According to the ministry, the regulation which stipulates that the distribution of gifts worth more than NT$30 during an election campaign constitutes vote-buying.

“We shall respect the decision made by the prosecutors’ office if there are any changes to the legal limit in future,” Hsieh told the Judiciary and Organic Laws and Statutes Committee during an interpellation at the legislature in the morning.

Legislators questioned the verdict handed out by the Keelung District Prosecutors’ Office in which community leader Huang Mao-jun was ruled not-guilty for giving away NT$120-worth gifts to voters during the port city’s county election campaign in October last year.

Hsieh responded that the NT$30 legal limit is used as reference only, and that the legal proceedings depend on evidences provided by district prosecutors.

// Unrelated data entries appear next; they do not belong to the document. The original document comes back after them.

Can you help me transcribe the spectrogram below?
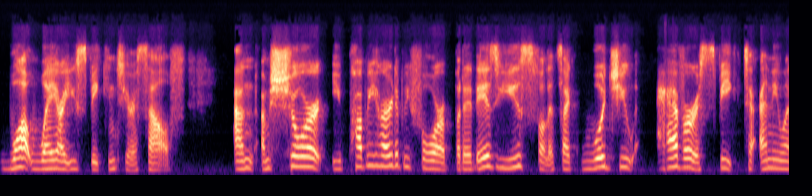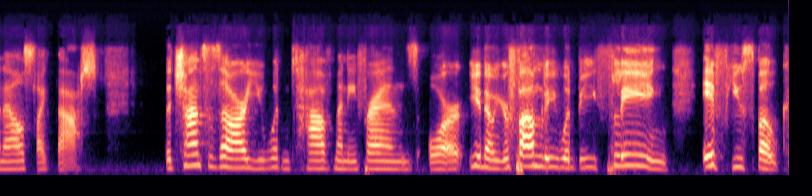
what way are you speaking to yourself? And i'm sure you probably heard it before but it is useful. It's like would you ever speak to anyone else like that? The chances are you wouldn't have many friends or you know your family would be fleeing if you spoke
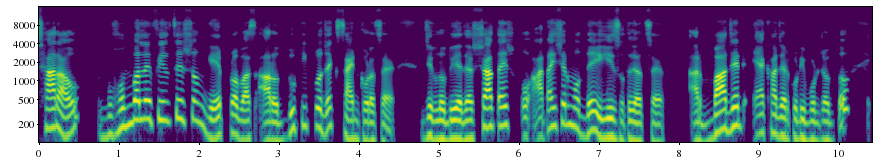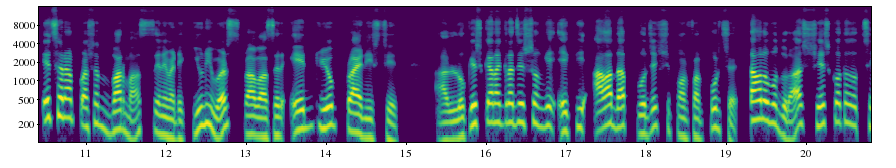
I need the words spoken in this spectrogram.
ছাড়াও মোহম্বালে ফিল্মসের সঙ্গে প্রবাস আরও দুটি প্রজেক্ট সাইন করেছে, যেগুলো দুই হাজার সাতাইশ ও আঠাইশের মধ্যে রিলিজ হতে যাচ্ছে। আর বাজেট এক হাজার কোটি পর্যন্ত। এছাড়া প্রশান্ত বার্মা সিনেম্যাটিক ইউনিভার্স প্রভাসের এন্ট্রিও প্রায় নিশ্চিত। আর লোকেশ কারাগ্রাজের সঙ্গে একটি আলাদা প্রজেক্ট কনফার্ম করছে। তাহলে বন্ধুরা, শেষ কথা হচ্ছে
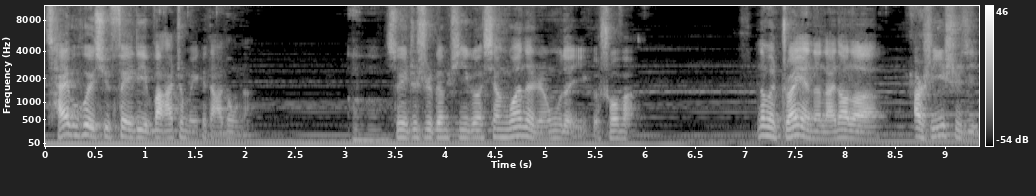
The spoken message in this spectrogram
才不会去费力挖这么一个大洞呢。所以这是跟 P 哥相关的人物的一个说法。那么转眼呢，来到了二十一世纪，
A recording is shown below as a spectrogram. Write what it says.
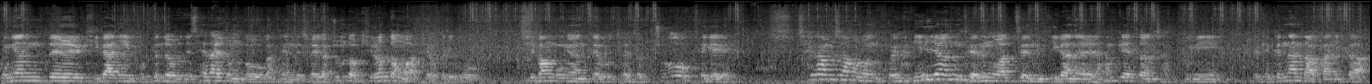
공연들 기간이 보편적으로 이제 세 달 정도가 되는데 저희가 좀 더 길었던 것 같아요. 그리고 지방 공연 때부터 해서 쭉 되게 체감상으로는 거의 한 1년 되는 것 같은 기간을 함께 했던 작품이 이렇게 끝난다고 하니까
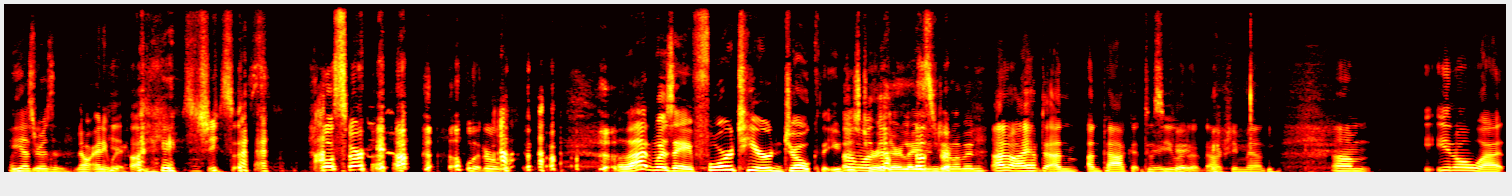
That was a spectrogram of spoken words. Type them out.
he has risen. No, anyway. Jesus. oh, sorry. Literally. Well, that was a four-tiered joke that you just Oh, heard there, ladies and gentlemen. I know. I have to un- unpack it to see what it actually meant. Um, you know what?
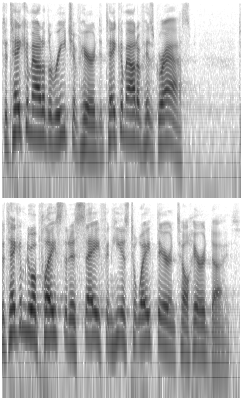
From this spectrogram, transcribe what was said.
to take him out of the reach of Herod, to take him out of his grasp, to take him to a place that is safe, and he is to wait there until Herod dies.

While NT$30 has been set as the threshold for over a decade, the committee also questioned whether the legal limit imposed on vote-buying should be reviewed as the cost of living and product inflation have risen exponentially in recent years.

The deputy secretary however told legislators that the decision to increase the threshold will mainly reside by the Taiwan High Prosecutors’ Office, and not the justice ministry.

The high prosecutors’ office picked that limit more than 20 years ago to let candidates stamp their names on small souvenir-like stuff such as pens, chopsticks and sacks of tissue paper.

Updated : 2021-09-21 13:55 GMT+08:00